Goal of the exercise
Omit every picture while you reproduce the entries that follow word for word.

--- START ---

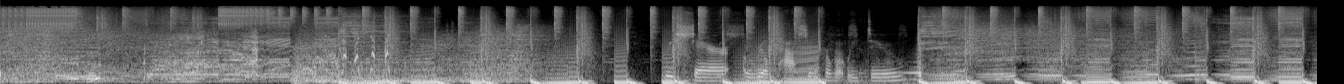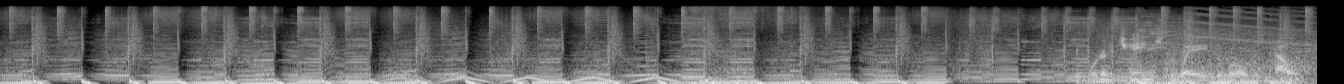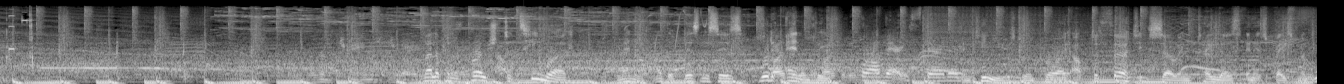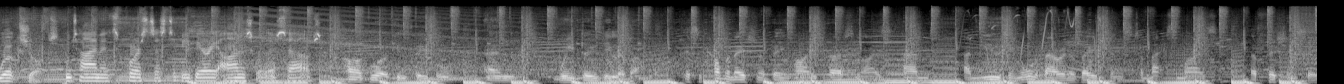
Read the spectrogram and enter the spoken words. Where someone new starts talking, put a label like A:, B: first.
A: We share a real passion for what we do.
B: We're going to change the way the world is powered.
C: Develop an approach to teamwork that many other businesses would envy.
A: We're all very spirited.
D: continues to employ up to 30 sewing tailors in its basement workshops.
E: time it's forced us to be very honest with ourselves.
F: hard-working people, and we do deliver.
G: It's a combination of being highly personalised and, and using all of our innovations to maximise efficiency.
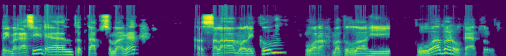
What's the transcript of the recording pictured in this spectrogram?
Terima kasih dan tetap semangat. Assalamualaikum warahmatullahi wabarakatuh.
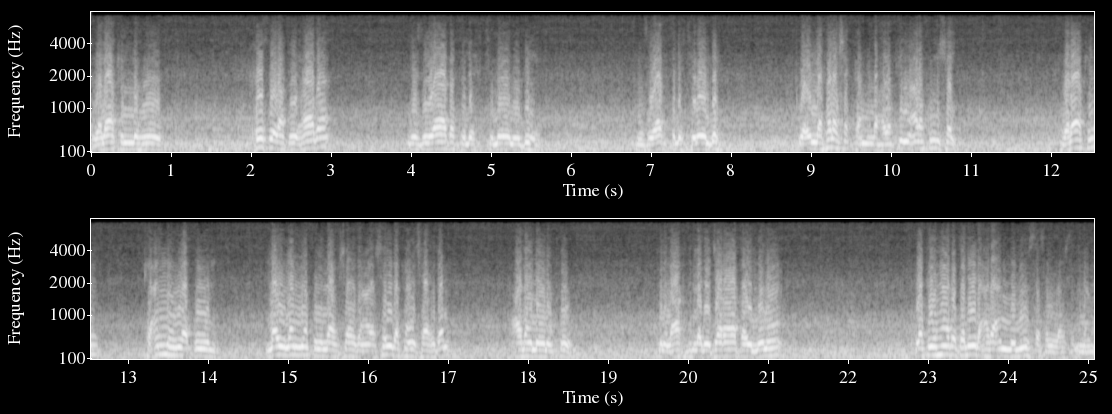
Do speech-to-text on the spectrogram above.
ولكنه حصر في هذا لزيادة الاهتمام به. لزيادة الاهتمام به. وإلا فلا شك أن الله وكيل على كل شيء. ولكن كأنه يقول لو لم يكن الله شاهدا على شيء لكان شاهدا على ما نقول. من العقد الذي جرى بيننا وفي هذا دليل على أن موسى صلى الله عليه وسلم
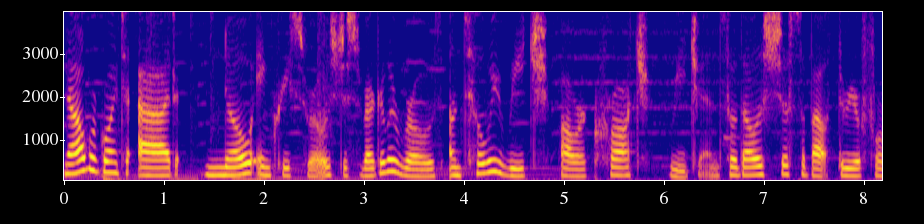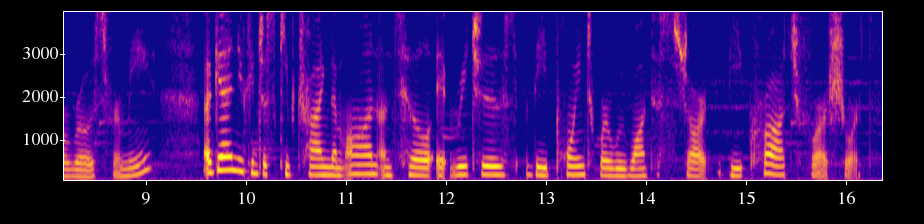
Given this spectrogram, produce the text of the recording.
Now we're going to add no increased rows, just regular rows until we reach our crotch region. So that was just about 3 or 4 rows for me. Again, you can just keep trying them on until it reaches the point where we want to start the crotch for our shorts.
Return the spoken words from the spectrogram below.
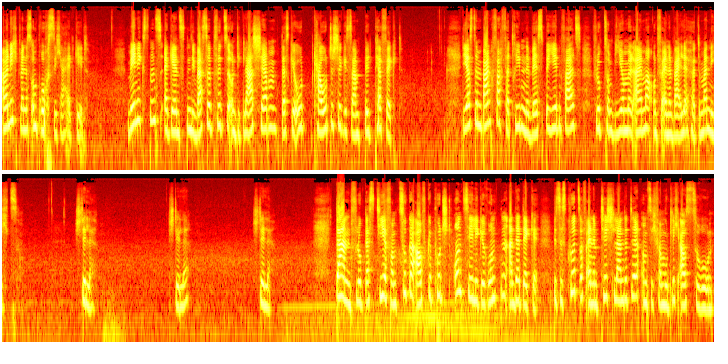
aber nicht, wenn es um Bruchsicherheit geht. Wenigstens ergänzten die Wasserpfütze und die Glasscherben das chaotische Gesamtbild perfekt. Die aus dem Bankfach vertriebene Wespe jedenfalls flog zum Biomülleimer und für eine Weile hörte man nichts. Stille. Stille. Stille. Dann flog das Tier vom Zucker aufgeputscht unzählige Runden an der Decke, bis es kurz auf einem Tisch landete, um sich vermutlich auszuruhen.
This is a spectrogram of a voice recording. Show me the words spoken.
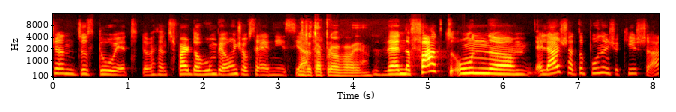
qenë just do it. është, domethënë, çfarë do humbja unë qoftë se e nisja. Do ta provoja. Dhe në fakt, unë um, e lashë atë punën që kisha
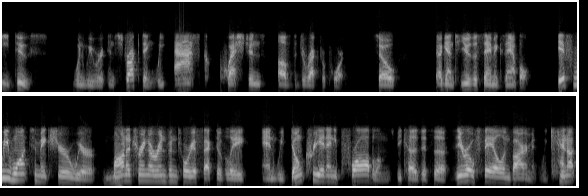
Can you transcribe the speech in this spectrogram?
educe. When we were instructing, we ask questions of the direct report. So again, to use the same example, if we want to make sure we're monitoring our inventory effectively and we don't create any problems because it's a zero fail environment, we cannot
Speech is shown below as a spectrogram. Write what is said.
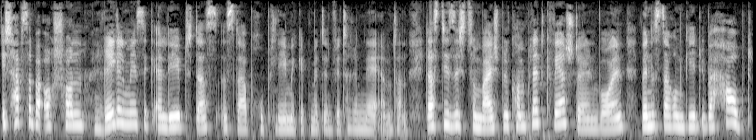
Ich habe es aber auch schon regelmäßig erlebt, dass es da Probleme gibt mit den Veterinärämtern. Dass die sich zum Beispiel komplett querstellen wollen, wenn es darum geht, überhaupt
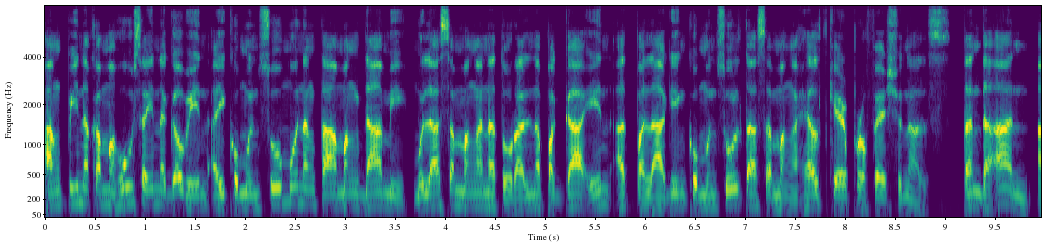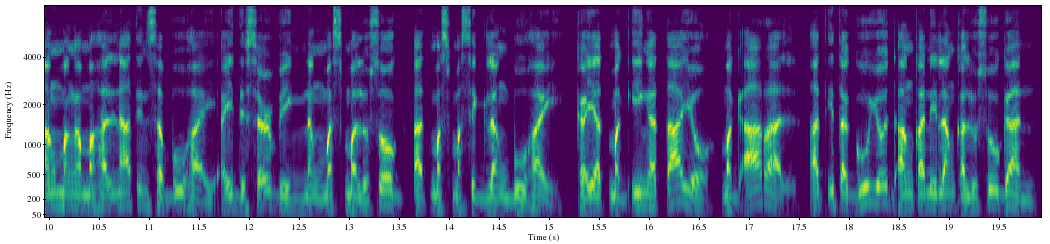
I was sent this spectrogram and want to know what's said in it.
Ang pinakamahusay na gawin ay kumonsumo ng tamang dami mula sa mga natural na pagkain at palaging kumonsulta sa mga healthcare professionals. Tandaan, ang mga mahal natin sa buhay ay deserving ng mas malusog at mas masiglang buhay. Kaya't mag-ingat tayo, mag-aral, at itaguyod ang kanilang kalusugan.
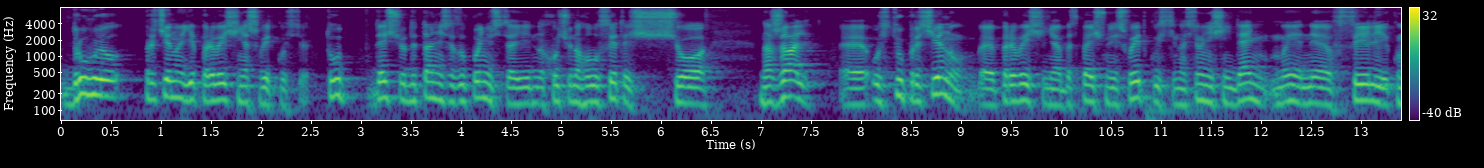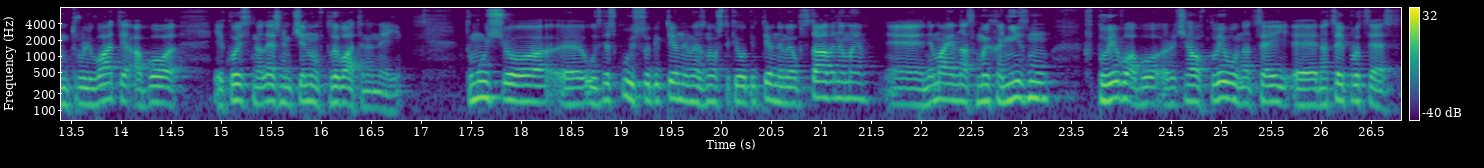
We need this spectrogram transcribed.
Другою причиною є перевищення швидкості. Тут дещо детальніше зупинюся і хочу наголосити, що, на жаль, е, ось цю причину е, перевищення безпечної швидкості на сьогоднішній день ми не в силі контролювати або якось належним чином впливати на неї. Тому що е, у зв'язку з об'єктивними знову ж таки об'єктивними обставинами е, немає в нас механізму впливу або речага впливу на цей, е, на цей процес.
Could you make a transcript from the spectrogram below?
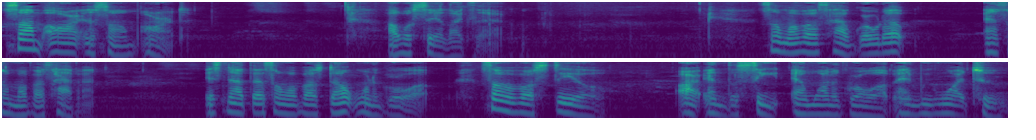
Some are and some aren't. I will say it like that. Some of us have grown up and some of us haven't. It's not that some of us don't want to grow up. Some of us still are in the seat and want to grow up and we want to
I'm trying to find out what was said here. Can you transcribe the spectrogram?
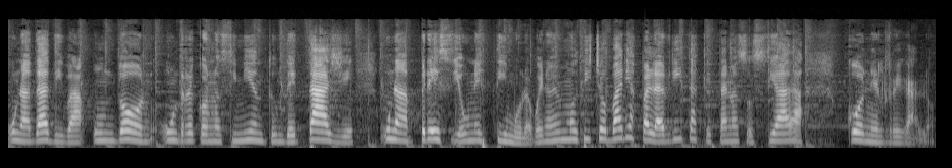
una dádiva, un don, un reconocimiento, un detalle, un aprecio, un estímulo. Bueno, hemos dicho varias palabritas que están asociadas con el regalo.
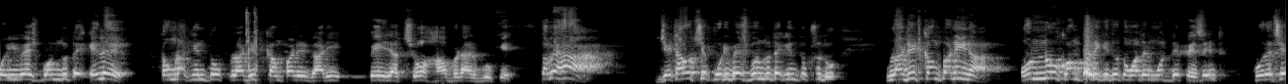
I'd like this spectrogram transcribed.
পরিবেশ বন্ধুতে এলে তোমরা কিন্তু প্লাডিট কোম্পানির গাড়ি পেয়ে যাচ্ছ হাবড়ার বুকে। তবে হ্যাঁ যেটা হচ্ছে পরিবেশ বন্ধুতে কিন্তু শুধু প্লাডিট কোম্পানি না অন্য কোম্পানি কিন্তু তোমাদের মধ্যে প্রেজেন্ট করেছে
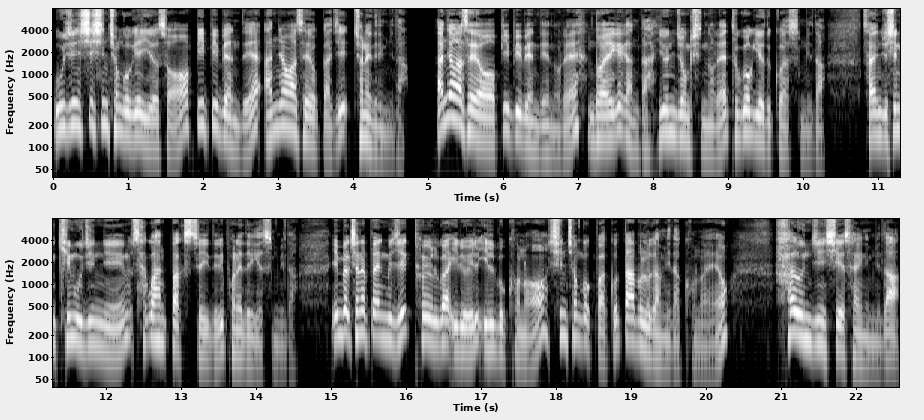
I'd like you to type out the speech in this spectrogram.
우진 씨 신청곡에 이어서 삐삐밴드의 안녕하세요까지 전해드립니다. 안녕하세요. 삐삐밴드의 노래 너에게 간다. 윤종신 노래 두 곡 이어 듣고 왔습니다. 사연 주신 김우진님 사과 한 박스 저희들이 보내드리겠습니다. 인백션의 백뮤직 토요일과 일요일 일부 코너 신청곡 받고 따블로 갑니다 코너예요. 하은진 씨의 사연입니다.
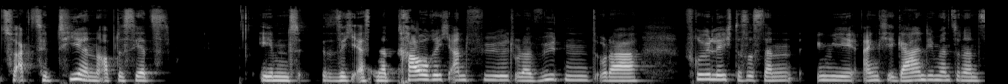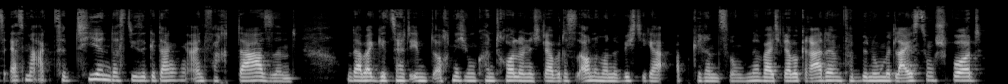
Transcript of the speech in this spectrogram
zu akzeptieren, ob das jetzt eben sich erstmal traurig anfühlt oder wütend oder fröhlich, das ist dann irgendwie eigentlich egal in dem Moment, sondern es erstmal akzeptieren, dass diese Gedanken einfach da sind. Und dabei geht es halt eben auch nicht um Kontrolle. Und ich glaube, das ist auch nochmal eine wichtige Abgrenzung, ne? weil ich glaube, gerade in Verbindung mit Leistungssport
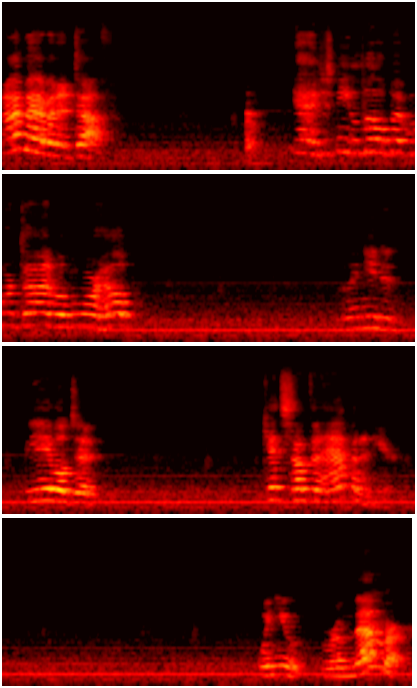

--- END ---

Problem solution
Read the spectrogram and enter the spoken words. Where someone new starts talking, put a label like A:, B: first.
A: We share a real passion for what we do.
B: We're going to change the way the world is powered.
C: Develop an approach to teamwork that many other businesses would envy.
A: We're all very spirited.
D: continues to employ up to 30 sewing tailors in its basement workshops.
E: time it's forced us to be very honest with ourselves.
F: hard-working people, and we do deliver.
G: It's a combination of being highly personalised and, and using all of our innovations to maximise efficiency.
What's the transcript of the recording pictured in this spectrogram?
Terima kasih dan tetap semangat. Assalamualaikum warahmatullahi wabarakatuh.
Do speech-to-text on the spectrogram above.
ولكنه حصر في هذا لزيادة الاهتمام به. لزيادة الاهتمام به. وإلا فلا شك أن الله وكيل على كل شيء. ولكن كأنه يقول لو لم يكن الله شاهدا على شيء لكان شاهدا على ما نقول. من العقد الذي جرى بيننا وفي هذا دليل على أن موسى صلى الله عليه وسلم
Given this spectrogram, produce the text of the recording.
Now we're going to add no increased rows, just regular rows until we reach our crotch region. So that was just about 3 or 4 rows for me. Again, you can just keep trying them on until it reaches the point where we want to start the crotch for our shorts.
Return the spoken words from the spectrogram below.
aber nicht, wenn es um Bruchsicherheit geht. Wenigstens ergänzten die Wasserpfütze und die Glasscherben das chaotische Gesamtbild perfekt. Die aus dem Bankfach vertriebene Wespe jedenfalls flog zum Biomülleimer und für eine Weile hörte man nichts. Stille. Stille. Stille. Dann flog das Tier vom Zucker aufgeputscht unzählige Runden an der Decke, bis es kurz auf einem Tisch landete, um sich vermutlich auszuruhen.
This is a spectrogram of a voice recording. Show me the words spoken.
qenë just do it. është, domethënë, çfarë do humbja unë qoftë se e nisja. Do ta provoja. Dhe në fakt, unë um, e lashë atë punën që kisha
Can you transcribe the speech in this spectrogram?
educe. When we were instructing, we ask questions of the direct report. So again, to use the same example, if we want to make sure we're monitoring our inventory effectively and we don't create any problems because it's a zero fail environment, we cannot
Speech is shown below as a spectrogram. Write what is said.
Ich habe es aber auch schon regelmäßig erlebt, dass es da Probleme gibt mit den Veterinärämtern. Dass die sich zum Beispiel komplett querstellen wollen, wenn es darum geht, überhaupt
I was sent this spectrogram and want to know what's said in it.
Ang pinakamahusay na gawin ay kumonsumo ng tamang dami mula sa mga natural na pagkain at palaging kumonsulta sa mga healthcare professionals. Tandaan, ang mga mahal natin sa buhay ay deserving ng mas malusog at mas masiglang buhay. Kaya't mag-ingat tayo, mag-aral, at itaguyod ang kanilang kalusugan.
We need this spectrogram transcribed.
Другою причиною є перевищення швидкості. Тут дещо детальніше зупинюся і хочу наголосити, що, на жаль, е, ось цю причину е, перевищення безпечної швидкості на сьогоднішній день ми не в силі контролювати або якось належним чином впливати на неї. Тому що е, у зв'язку з об'єктивними знову ж таки об'єктивними обставинами е, немає в нас механізму впливу або речага впливу на цей, е, на цей процес.
Could you make a transcript from the spectrogram below?
Some are and some aren't. I will say it like that. Some of us have grown up and some of us haven't. It's not that some of us don't want to grow up. Some of us still are in the seat and want to grow up and we want to
I'm trying to find out what was said here. Can you transcribe the spectrogram?
una dádiva, un don, un reconocimiento, un detalle, un aprecio, un estímulo. Bueno, hemos dicho varias palabritas que están asociadas con el regalo.
I'd like this spectrogram transcribed.
পরিবেশ বন্ধুতে এলে তোমরা কিন্তু প্লাডিট কোম্পানির গাড়ি পেয়ে যাচ্ছ হাবড়ার বুকে। তবে হ্যাঁ যেটা হচ্ছে পরিবেশ বন্ধুতে কিন্তু শুধু প্লাডিট কোম্পানি না অন্য কোম্পানি কিন্তু তোমাদের মধ্যে প্রেজেন্ট করেছে
I'd like you to type out the speech in this spectrogram.
우진 씨 신청곡에 이어서 삐삐밴드의 안녕하세요까지 전해드립니다. 안녕하세요. 삐삐밴드의 노래 너에게 간다. 윤종신 노래 두 곡 이어 듣고 왔습니다. 사연 주신 김우진님 사과 한 박스 저희들이 보내드리겠습니다. 인백션의 백뮤직 토요일과 일요일 일부 코너 신청곡 받고 따블로 갑니다 코너예요. 하은진 씨의 사연입니다.
Transcript of the speech in this spectrogram
zu akzeptieren, ob das jetzt eben sich erstmal traurig anfühlt oder wütend oder fröhlich, das ist dann irgendwie eigentlich egal in dem Moment, sondern es erstmal akzeptieren, dass diese Gedanken einfach da sind. Und dabei geht es halt eben auch nicht um Kontrolle. Und ich glaube, das ist auch nochmal eine wichtige Abgrenzung, ne? weil ich glaube, gerade in Verbindung mit Leistungssport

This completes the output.